Summer means enjoying the warm weather outside with your furry friend. But it’s important to be mindful of your dog when they’re out in the neighborhood, especially while postal mail drivers are making deliveries. In May, the United States Postal Service (USPS) suspended service to a neighborhood in Greenfield, Indiana, due in part to dog attacks on carriers.
According to Greenfield’s local news station Fox 59, a USPS spokesperson said mail service won’t be reinstated “until residents install curbside mailboxes.” Curbside mailboxes allow USPS workers to make deliveries without getting out of their trucks.
Surprisingly, USPS can suspend or withdraw mail delivery services from any area when there’s a threat to a delivery employee, mail security, or postal property. USPS can also choose not to deliver to individuals with blocked or overflowing mailboxes, or people whose property presents travel obstructions or other hazardous conditions.
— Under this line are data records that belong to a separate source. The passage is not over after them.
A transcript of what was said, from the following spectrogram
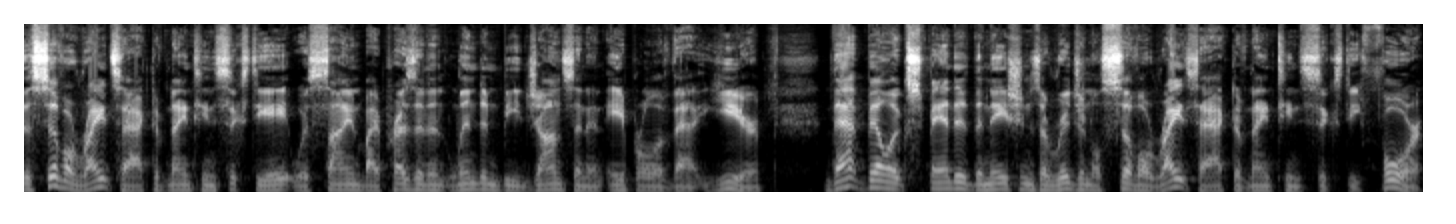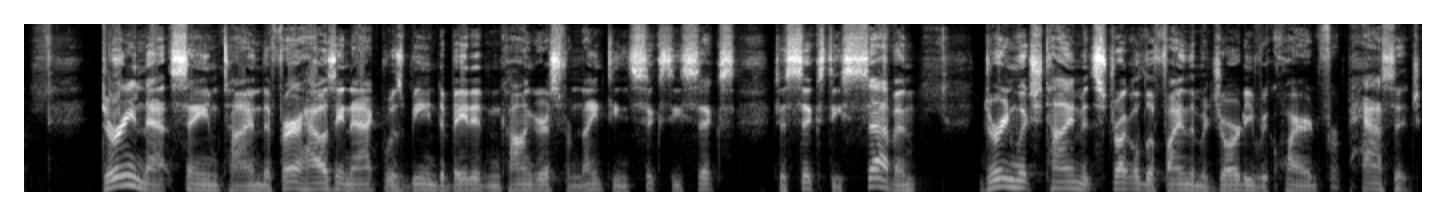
The Civil Rights Act of 1968 was signed by President Lyndon B. Johnson in April of that year. That bill expanded the nation's original Civil Rights Act of 1964. During that same time, the Fair Housing Act was being debated in Congress from 1966 to 67 during which time it struggled to find the majority required for passage.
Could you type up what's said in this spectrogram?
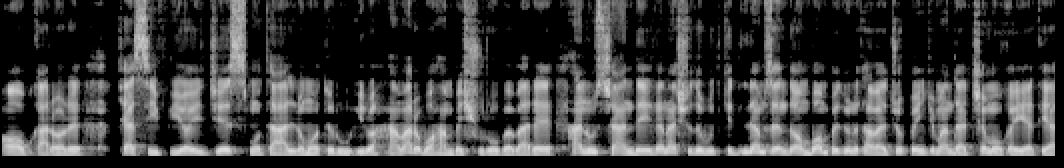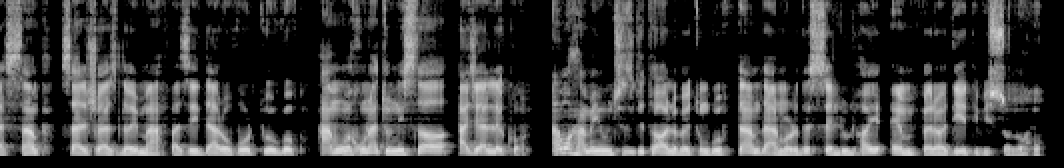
آب قرار کسیفی های جسم و تعلمات روحی رو همه رو با هم به شروع ببره. هنوز چند دقیقه نشده بود که دیدم زندانبان بدون توجه به اینکه من در چه موقعیتی هستم سرشو از لای محفظه در آورد تو و گفت هموم خونتون نیستا؟ عجله کن. اما همه اون چیزی که تا حالا بهتون گفتم در مورد سلول های انفرادی 209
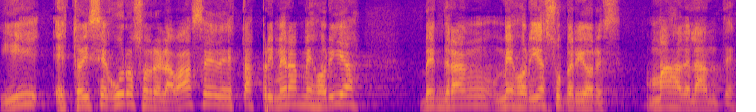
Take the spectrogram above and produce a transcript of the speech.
Y estoy seguro sobre la base de estas primeras mejorías vendrán mejorías superiores más adelante.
Fox 59 reported that the most recent attack in Greenfield happened in April when a mail carrier was chased by two Boxers and bitten on her arms, legs, back, left thigh, right knee, and groin. The USPS carrier required 50 stitches and may even lose the use of one of her arms. Because these dogs were not up-to-date on their rabies vaccinations, their owner Cherie Sirosky is facing criminal charges.
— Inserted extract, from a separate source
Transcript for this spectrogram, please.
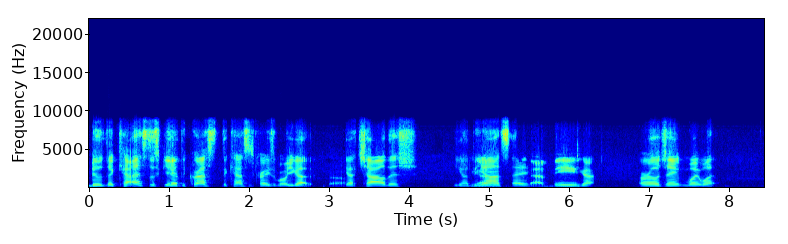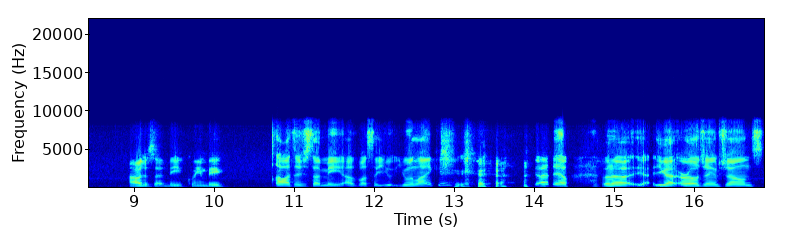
dude, the cast is yeah, the cast the cast is crazy, bro. You got Bro. you got Childish, you got You got- Beyonce, That B. you got Earl James. Wait, what? I just said B, Queen B. Oh, I thought you said me. I was about to say you you and Lion King. God damn. But uh, yeah, you got Earl James Jones,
Though you’ve probably seen some heartwarming instances of friendly dogs greeting mail carriers, the image of dogs chasing mailmen is also a cliché for a reason. These USPS dog attacks are not an isolated incident: USPS reports that more than 5,400 postal employees were attacked by dogs in the United States in 2021. “From nips and bites to vicious attacks, aggressive dog behavior poses a serious threat to postal employees and the public,” USPS shared on their website.
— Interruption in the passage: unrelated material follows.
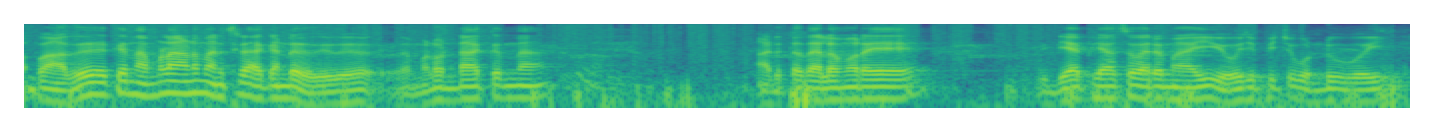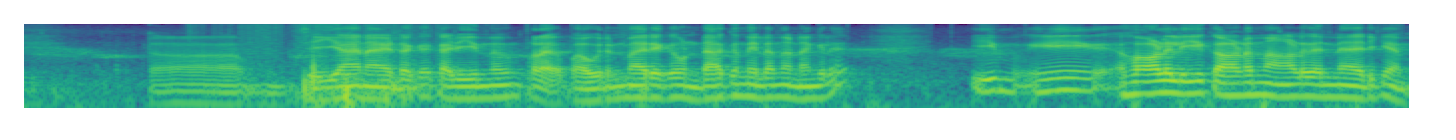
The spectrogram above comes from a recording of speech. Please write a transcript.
അപ്പോൾ അതൊക്കെ നമ്മളാണ് മനസ്സിലാക്കേണ്ടത്. ഇത് നമ്മളുണ്ടാക്കുന്ന അടുത്ത തലമുറയെ വിദ്യാഭ്യാസപരമായി യോജിപ്പിച്ച് കൊണ്ടുപോയി ചെയ്യാനായിട്ടൊക്കെ കഴിയുന്ന പ്ര- പൗരന്മാരെയൊക്കെ ഉണ്ടാക്കുന്നില്ലെന്നുണ്ടെങ്കിൽ ഈ ഈ ഹാളിൽ ഈ കാണുന്ന ആൾ തന്നെ ആയിരിക്കാം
To draw awareness to the issue, the U.S. Postal Service is providing information on the do’s and don’ts of responsible dog ownership as part of its annual National Dog Bite Awareness Week public service campaign, which runs from June 5 to June 11.
So, this year, in addition to keeping your pup safe at summer BBQs and bringing them inside if they’re showing symptoms of heat exhaustion, make sure you invite your canine pal indoors when the USPS truck rolls around.
This article originally appeared on our sister site, Woman’s World.